Brain aneurysms are more common than you might think, but more awareness can help save lives.
Brain aneurysms are health events that can potentially cause widespread damage in more extreme cases. This is a condition where the blood vessel walls begin to weaken in the brain. Over time, a bulge forms on the blood vessel, which can grow in size. If it ruptures, the leaked blood can lead to a hemorrhagic stroke.
However, brain aneurysms are more common than you might think, and most of them don’t progress to become damaging.
What makes them dangerous is that usually there are no symptoms. In many cases, people don’t learn that they have a brain aneurysm until they seek treatment for a different condition, and the bulges are detected during diagnostics like MRIs or CT scans.
Brain Aneurysm Awareness Month is working to change that.
Brain Aneurysm Awareness Month occurs every September. As with other health awareness campaigns, the goal is to educate the public on the condition. Not only do people need to know what an aneurysm is, but understand why it can be dangerous in certain situations.
Because brain aneurysms often don’t have any warning signs, taking preventive measures to check for them is critical. If found early,
And some populations may be more likely to develop brain aneurysms.
Is there a ribbon for brain aneurysm awareness?
The ribbon for Brain Aneurysm Awareness is burgundy or sometimes red. It’s a fitting color considering that brain aneurysms involve the circulatory system.
Education is one of the most important tools to ensure that people are not only aware of what a brain aneurysm is but what steps they can take to prevent one from becoming dangerous. Helping educate on who is most at risk is an important step in awareness.
According to the National Institutes of Health (NIH), although brain aneurysms can occur at any age, they’re more

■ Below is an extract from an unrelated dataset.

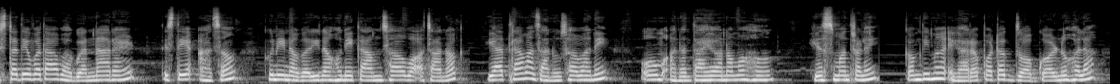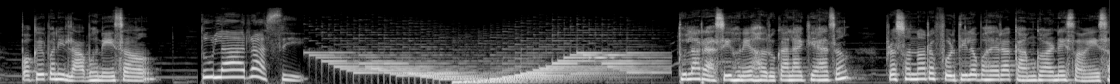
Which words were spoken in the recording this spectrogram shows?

- genetic connective tissue disorders that can weaken arterial walls
- polycystic kidney disease
- a history of aneurysm — especially immediate family relatives
- arteriovenous malformations (AVM) or tangled blood vessel formations
You can work with your employer or community groups to stage events in September to not only raise awareness for who is at risk but also to raise funds for research.
Donating to trusted organizations such as the Brain Aneurysm Foundation or The Bee Foundation can help. This helps fund critical research that can potentially create more effective treatments or preventive measures to reduce the mortality rate associated with brain aneurysms.
Additionally, sharing information through social networks and urging
How common are brain aneurysms?
According to The Bee Foundation, a nonprofit focused on brain aneurysm prevention, nearly 6 million Americans will have a brain aneurysm every year. Meanwhile, roughly 30,000 people will experience one that ruptures. For those with ruptures, 40% will result in fatalities.
Although life threatening brain aneurysms aren’t as common, some lifestyle habits can increase a person’s risk of developing them. In particular, uncontrolled hypertension, smoking, and illicit drug use are known contributing factors.
Additionally, being over age 40 can also heighten a person’s chances of developing a brain aneurysm. Sometimes other medical events like experiencing head trauma, having a brain tumor, or even an arterial wall infection (known as a mycotic aneurysm) can also be a risk.
The Bee Foundation and the Brain Aneurysm Foundation are two official 501(c)(3) nonprofit organizations that work diligently to spread awareness across the United States. They also work with the medical community and policymakers to push for better access to preventive care and treatment solutions for brain aneurysms.
Both organizations accept donations and also encourage individuals to launch local fundraisers that not only generate money but increase educational access in communities. Likewise, each organization provides tools to help individuals launch local events and contact policymakers to push for change.
Additionally, The Bee Foundation offers information to help businesses launch corporate matching initiatives to encourage giving.
If you’d like to get involved in the research itself, you can check out ClinicalTrials.gov to see what studies are currently looking for participants. If you have a close family history of aneurysms, your participation could be especially helpful.
Brain aneurysms are more common than most people think, with 1 in 50 individuals likely to experience one in the United States. However, most are harmless.
Still, if an aneurysm ruptures, then a stroke, physical disability, and even death could all be a potential outcome. Brain Aneurysm Awareness Month aims to educate the public on the importance of preventive screenings as well as boost fundraising to support critical research initiatives.
On a local level, you can aid in supporting those fundraising efforts and educate people in your community to take a proactive stance to protect themselves against the risks that brain aneurysms pose.